Union thanks Governor Murphy for recognizing the importance of the bill

Kenilworth, NJ – With the growing epidemic of violent attacks on frontline hero NJ Transit workers, legislation – long advocated for by the ATU NJ State Council – that will toughen penalties for assaults on transit workers is set to be signed into law by Governor Phil Murphy.

The Motorbus and Passenger Rail Service Employee Violence Prevention Act was passed by both chambers of the New Jersey Legislature with unanimous votes. The law will make assaults on a public or private transit employee a third-degree aggravated assault crime with higher penalties of 3 to 5 years in prison and up to a $15,000 fine. Currently, it is a fourth-degree crime with lesser penalties of 18 months in prison and up to a $10,000 fine. In addition, if a deadly weapon is used in an attack, that rider could be banned for life.

"In New Jersey, these assaults on NJ Transit workers have increased and become more violent with passengers refusing to follow the federal mask mandate on public transit.

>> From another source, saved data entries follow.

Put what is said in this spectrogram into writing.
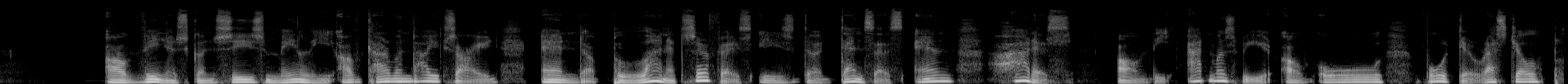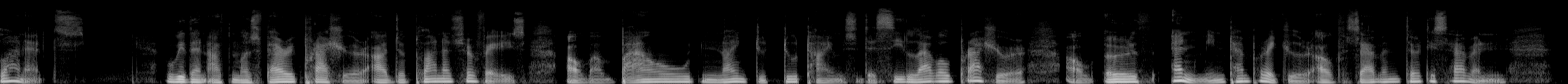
of Venus consists mainly of carbon dioxide, and the planet's surface is the densest and hottest of the atmosphere of all four terrestrial planets. With an atmospheric pressure at the planet's surface of about 92 times the sea level pressure of Earth and mean temperature of 737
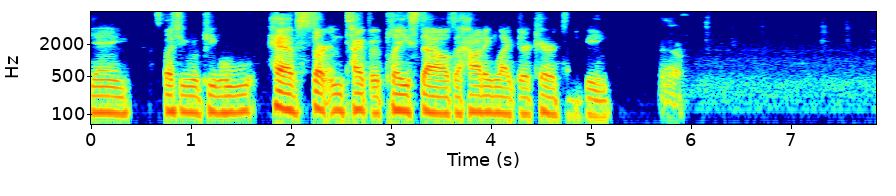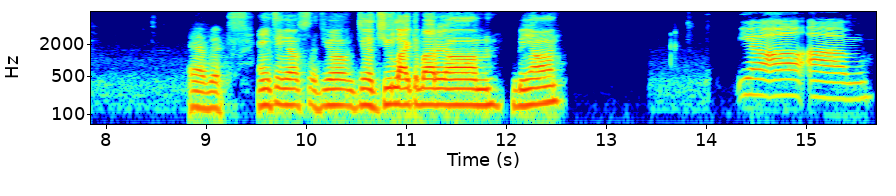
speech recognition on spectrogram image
game, especially with people who have certain type of play styles and how they like their character to be. Yeah. Yeah, but anything else that you that you liked about it? Um, Beyond. You know, I'll, um,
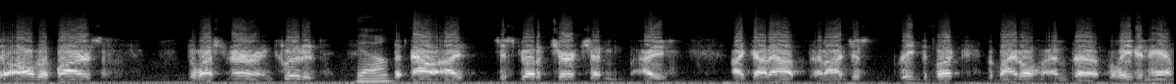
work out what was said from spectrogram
to all the bars, the Westerner included. Yeah. But now I just go to church and I I got out and I just read the book, the Bible, and uh, believe in Him.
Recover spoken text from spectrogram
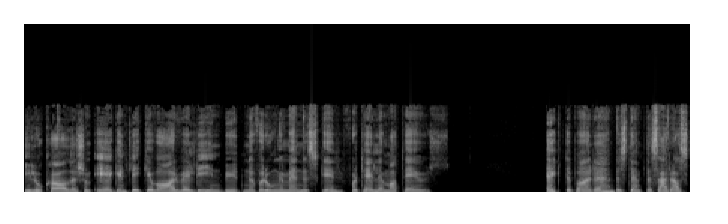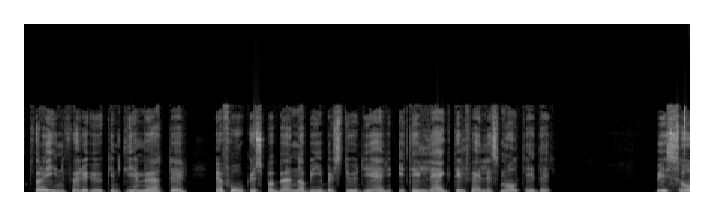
i lokaler som egentlig ikke var veldig innbydende for unge mennesker, forteller Matteus. Ekteparet bestemte seg raskt for å innføre ukentlige møter med fokus på bønn og bibelstudier i tillegg til felles måltider. Vi så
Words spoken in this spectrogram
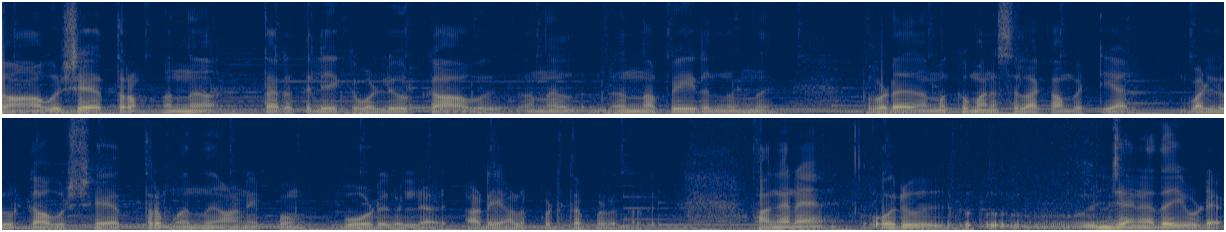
കാവ് ക്ഷേത്രം എന്ന തരത്തിലേക്ക് വള്ളിയൂർ കാവ് എന്ന എന്ന പേരിൽ നിന്ന് ഇവിടെ നമുക്ക് മനസ്സിലാക്കാൻ പറ്റിയാൽ വള്ളിയൂർക്കാവ് ക്ഷേത്രം എന്നാണ് ഇപ്പം ബോർഡുകളിൽ അടയാളപ്പെടുത്തപ്പെടുന്നത്. അങ്ങനെ ഒരു ജനതയുടെ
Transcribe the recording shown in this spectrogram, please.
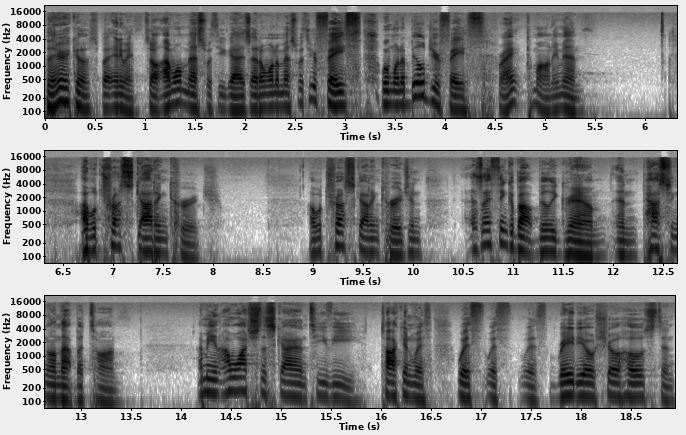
There it goes. But anyway, so I won't mess with you guys. I don't want to mess with your faith. We want to build your faith, right? Come on, amen. I will trust God and courage. I will trust God and courage. And as I think about Billy Graham and passing on that baton, I mean, I watch this guy on TV talking with, with, with, with radio show hosts and,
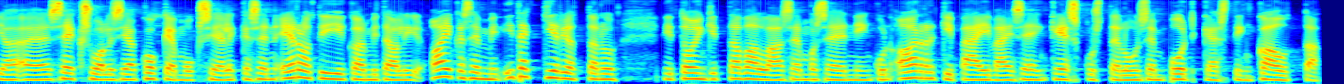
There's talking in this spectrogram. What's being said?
ja seksuaalisia kokemuksia. Eli sen erotiikan, mitä oli aikaisemmin itse kirjoittanut, niin toinkin tavallaan semmoiseen niin kuin arkipäiväiseen keskusteluun sen podcastin kautta.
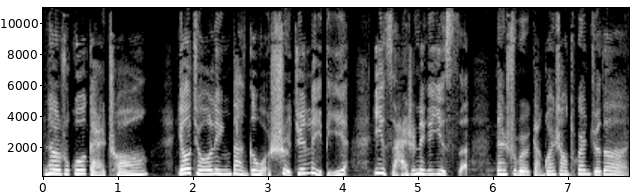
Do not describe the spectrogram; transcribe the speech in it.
那如果改成要求另一半跟我势均力敌，意思还是那个意思，但是不是感官上突然觉得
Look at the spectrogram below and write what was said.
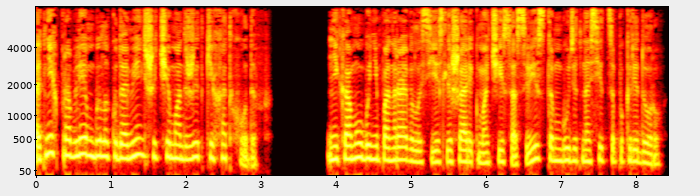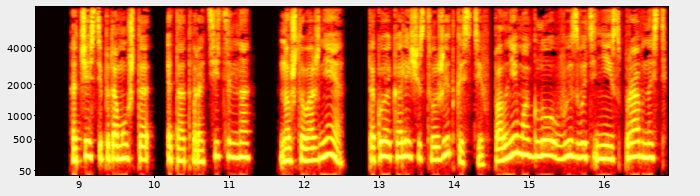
от них проблем было куда меньше, чем от жидких отходов. Никому бы не понравилось, если шарик мочи со свистом будет носиться по коридору. Отчасти потому, что это отвратительно, но, что важнее, такое количество жидкости вполне могло вызвать неисправность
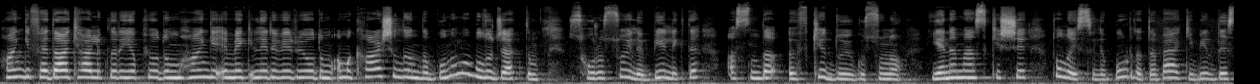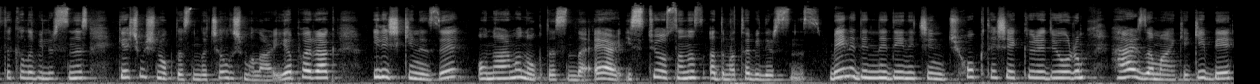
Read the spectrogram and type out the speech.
Hangi fedakarlıkları yapıyordum? Hangi emekleri veriyordum ama karşılığında bunu mu bulacaktım? Sorusuyla birlikte aslında öfke duygusunu yenemez kişi. Dolayısıyla burada da belki bir destek alabilirsiniz. Geçmiş noktasında çalışmalar yaparak ilişkinizi onarma noktasında eğer istiyorsanız adım atabilirsiniz. Beni dinlediğin için çok teşekkür ediyorum. Her zamanki gibi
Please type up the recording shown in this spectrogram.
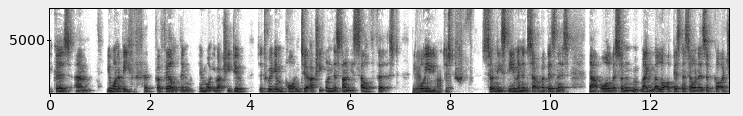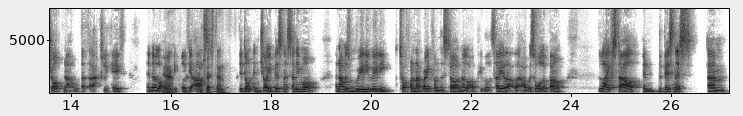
because um, you want to be f- fulfilled in, in what you actually do. So it's really important to actually understand yourself first before yeah, you just suddenly steam in and set up a business. That all of a sudden, like a lot of business owners have got a job now that they actually hate, and a lot yeah. of people, if you ask, they don't enjoy business anymore. And I was really, really tough on that right from the start. And a lot of people will tell you that. Like I was all about lifestyle and the business um,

Our members are the subject of that abuse, which not only endangers them, but the passengers they're responsible for," said ATU NJ State Council Chair Orlando Riley. "We thank Governor Murphy for recognizing the importance of this legislation to protect our members and the leadership of Assemblyman Daniel Benson, Assemblywoman Yvonne Lopez, and Assemblyman Harold Wirths in getting this bill to the finish line."

For decades the ATU has been advocating to keep transit workers safe on the job in New Jersey including securing passage of the original bill that made attacking a transit worker a fourth-degree crime. The passage of this new legislation would not have been possible without ATU's New Jersey State Council and Locals, who have been aggressively organizing and advocating for the safety of our members and riders.

NJ Transit reported 82 assaults of bus operators between January and September 2021 and 52 assaults of rail crews. Among these was an incident in October where a passenger on an NJ Transit train threatened a conductor with a knife after the conductor asked him to put on a mask. Also, in January, a 21-year-old woman punched and spit in the face of a NJ Transit bus driver.

The legislation also requires transit operators to install communication systems for immediate incident reporting. They must also coordinate with law enforcement and transit police on protecting transit workers, establish an employee assistance program, and provide violence and mental health training for workers.

"Not a week goes by that we don't hear a story about a transit worker being punched, spit on, verbally abused, sexually assaulted, stabbed, or worse by passengers. Our NJ members have been heroes on the frontlines of the pandemic, and we need to do a better job of protecting them," said ATU International President John Costa. "We want to thank Governor Phil Murphy, a long-time ally of the ATU, and the members of the New Jersey legislature for recognizing the immense value that transit workers bring to the state of New Jersey and the need to protect them. Punishing assaults on transit workers to the fullest extent of the law sends a strong message that these types of attacks will not be tolerated and will help save lives."